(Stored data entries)
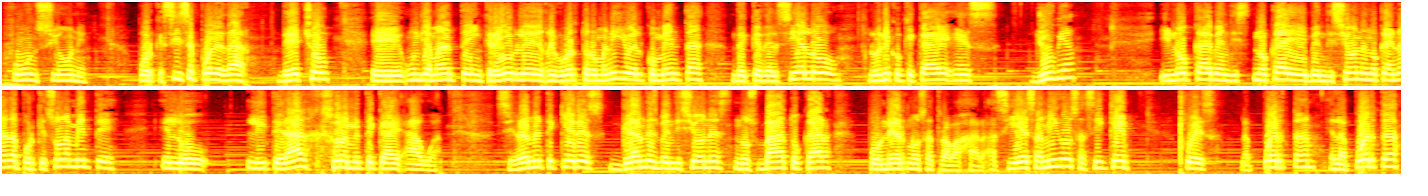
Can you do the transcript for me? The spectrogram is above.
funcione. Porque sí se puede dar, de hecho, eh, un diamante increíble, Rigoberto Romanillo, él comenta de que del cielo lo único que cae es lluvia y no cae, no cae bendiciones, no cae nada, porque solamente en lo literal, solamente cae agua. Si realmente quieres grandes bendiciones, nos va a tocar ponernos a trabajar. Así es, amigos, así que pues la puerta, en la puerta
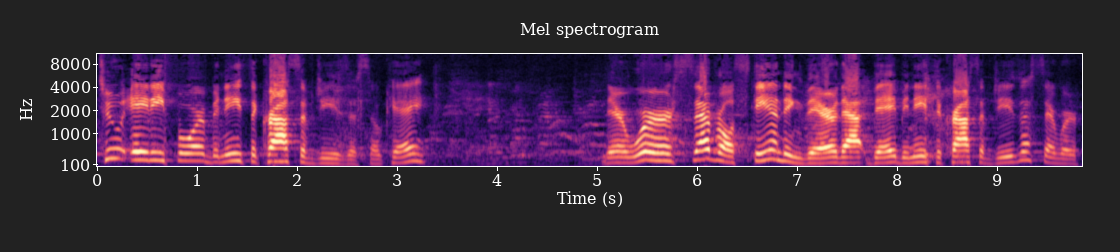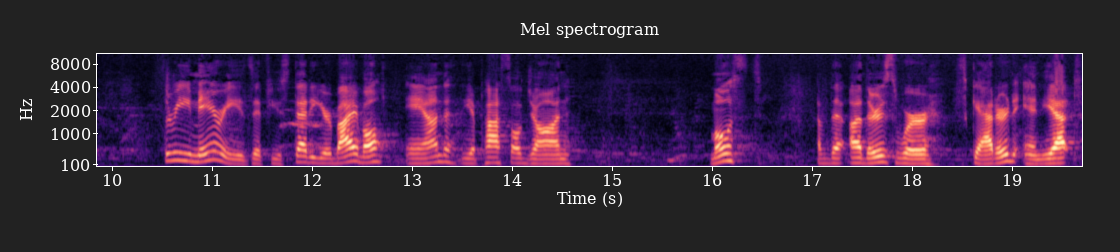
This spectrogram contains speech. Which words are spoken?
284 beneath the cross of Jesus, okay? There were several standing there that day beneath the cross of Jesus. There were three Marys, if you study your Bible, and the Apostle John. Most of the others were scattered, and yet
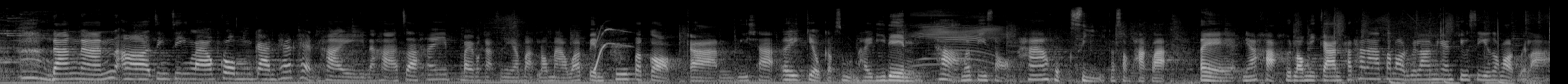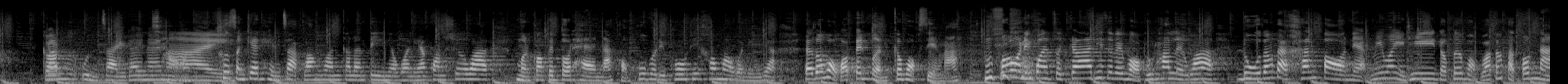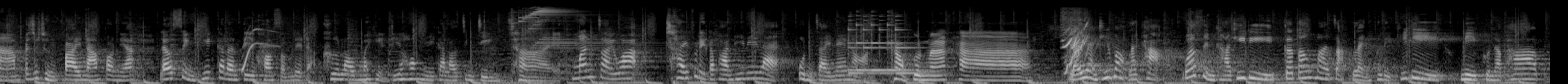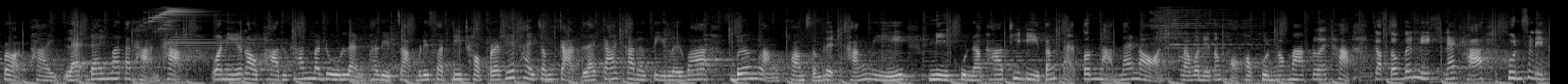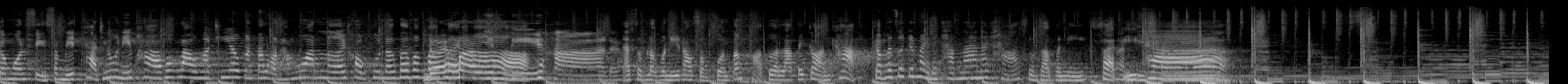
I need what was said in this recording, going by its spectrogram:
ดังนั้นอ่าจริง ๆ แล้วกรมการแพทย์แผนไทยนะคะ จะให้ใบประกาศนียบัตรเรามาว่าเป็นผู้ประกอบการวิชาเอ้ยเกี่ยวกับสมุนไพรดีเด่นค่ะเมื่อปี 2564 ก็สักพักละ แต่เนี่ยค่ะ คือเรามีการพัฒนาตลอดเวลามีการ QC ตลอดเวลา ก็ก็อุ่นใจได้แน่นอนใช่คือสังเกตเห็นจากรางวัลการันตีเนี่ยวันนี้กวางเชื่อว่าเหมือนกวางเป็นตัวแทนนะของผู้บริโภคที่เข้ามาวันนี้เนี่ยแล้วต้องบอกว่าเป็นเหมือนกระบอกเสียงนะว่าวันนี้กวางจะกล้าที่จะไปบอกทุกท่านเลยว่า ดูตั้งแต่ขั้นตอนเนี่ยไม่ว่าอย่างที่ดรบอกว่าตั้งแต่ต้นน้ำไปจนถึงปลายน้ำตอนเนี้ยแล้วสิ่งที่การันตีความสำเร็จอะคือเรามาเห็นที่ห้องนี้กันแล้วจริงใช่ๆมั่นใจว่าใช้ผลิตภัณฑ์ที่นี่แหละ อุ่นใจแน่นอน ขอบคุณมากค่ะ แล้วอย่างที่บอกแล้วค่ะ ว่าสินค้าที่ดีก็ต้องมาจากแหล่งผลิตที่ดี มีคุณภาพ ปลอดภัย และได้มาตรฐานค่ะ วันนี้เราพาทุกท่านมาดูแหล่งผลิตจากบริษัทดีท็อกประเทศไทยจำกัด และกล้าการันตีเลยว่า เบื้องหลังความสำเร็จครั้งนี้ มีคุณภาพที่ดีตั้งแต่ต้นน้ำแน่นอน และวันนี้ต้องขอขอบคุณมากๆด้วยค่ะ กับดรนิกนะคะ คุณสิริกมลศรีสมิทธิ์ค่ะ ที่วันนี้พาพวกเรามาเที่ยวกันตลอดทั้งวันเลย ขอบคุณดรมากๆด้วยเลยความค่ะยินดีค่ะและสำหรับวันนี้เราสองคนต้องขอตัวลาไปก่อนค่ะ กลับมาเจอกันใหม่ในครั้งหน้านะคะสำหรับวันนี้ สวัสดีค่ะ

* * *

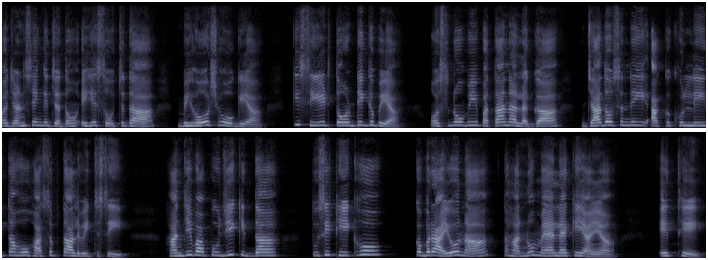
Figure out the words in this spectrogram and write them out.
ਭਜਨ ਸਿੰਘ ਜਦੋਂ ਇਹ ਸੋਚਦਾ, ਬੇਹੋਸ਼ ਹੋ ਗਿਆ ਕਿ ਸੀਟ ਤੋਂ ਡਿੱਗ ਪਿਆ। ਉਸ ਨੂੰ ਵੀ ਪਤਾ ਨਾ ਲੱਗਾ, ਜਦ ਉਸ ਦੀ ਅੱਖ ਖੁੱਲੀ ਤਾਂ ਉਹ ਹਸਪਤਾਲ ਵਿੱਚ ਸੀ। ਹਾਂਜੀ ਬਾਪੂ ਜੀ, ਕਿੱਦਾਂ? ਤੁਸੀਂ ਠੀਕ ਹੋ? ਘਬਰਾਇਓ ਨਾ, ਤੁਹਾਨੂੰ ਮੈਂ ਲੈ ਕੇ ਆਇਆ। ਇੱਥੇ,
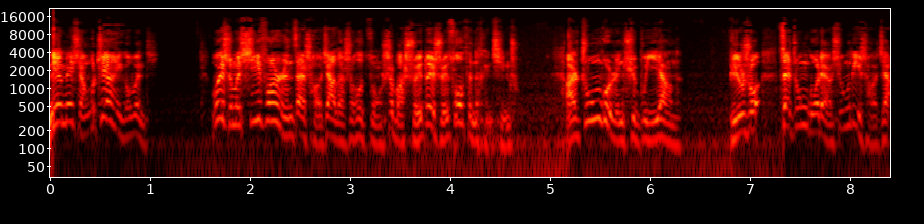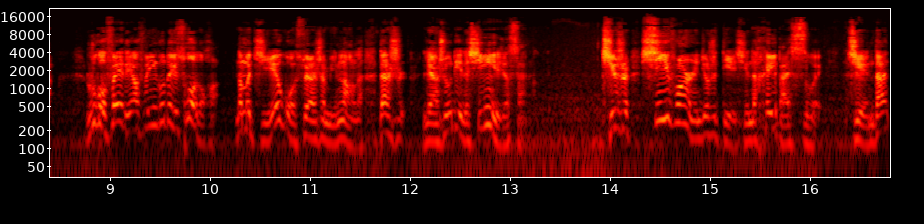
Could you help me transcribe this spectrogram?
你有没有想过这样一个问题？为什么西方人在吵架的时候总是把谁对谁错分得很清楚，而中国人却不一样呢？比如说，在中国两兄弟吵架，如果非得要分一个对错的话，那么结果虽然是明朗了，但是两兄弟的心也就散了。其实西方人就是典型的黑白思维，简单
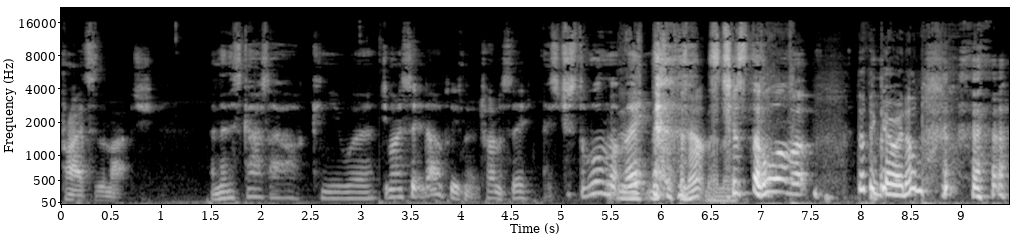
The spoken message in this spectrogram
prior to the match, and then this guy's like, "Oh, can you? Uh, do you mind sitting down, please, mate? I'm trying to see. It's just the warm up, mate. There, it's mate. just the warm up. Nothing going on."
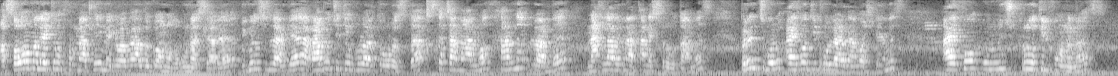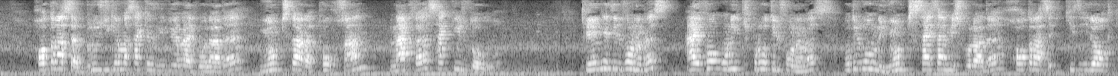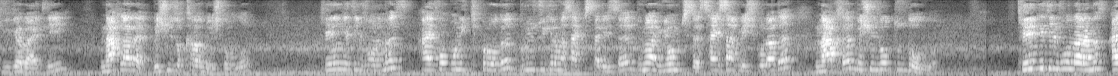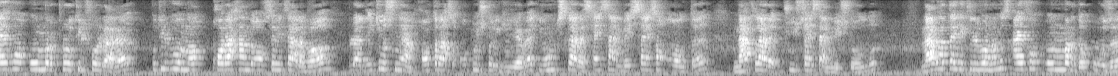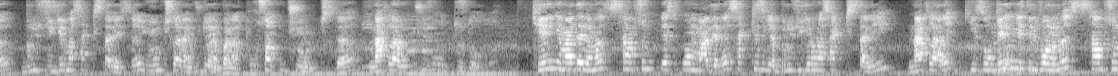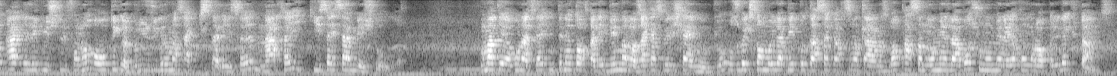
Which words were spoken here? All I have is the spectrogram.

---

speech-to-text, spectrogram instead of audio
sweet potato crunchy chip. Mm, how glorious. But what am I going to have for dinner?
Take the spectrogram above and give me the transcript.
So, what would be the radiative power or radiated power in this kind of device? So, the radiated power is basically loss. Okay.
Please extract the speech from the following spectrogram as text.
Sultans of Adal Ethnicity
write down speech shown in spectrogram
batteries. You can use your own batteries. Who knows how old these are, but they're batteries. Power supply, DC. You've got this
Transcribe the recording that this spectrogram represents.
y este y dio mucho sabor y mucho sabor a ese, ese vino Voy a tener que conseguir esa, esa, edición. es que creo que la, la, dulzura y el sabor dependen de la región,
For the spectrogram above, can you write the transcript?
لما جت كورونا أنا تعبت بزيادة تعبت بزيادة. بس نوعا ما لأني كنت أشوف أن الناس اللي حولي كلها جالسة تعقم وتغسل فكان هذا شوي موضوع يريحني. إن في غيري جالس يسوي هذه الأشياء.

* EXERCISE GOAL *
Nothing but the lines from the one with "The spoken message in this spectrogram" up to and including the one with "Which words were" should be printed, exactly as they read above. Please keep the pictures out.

* WRITTEN RESPONSE *
The spoken message in this spectrogram
prior to the match, and then this guy's like, "Oh, can you? Uh, do you mind sitting down, please, mate? I'm trying to see. It's just the warm up, mate. There, it's mate. just the warm up. Nothing going on."
Which words were spoken here? All I have is the spectrogram.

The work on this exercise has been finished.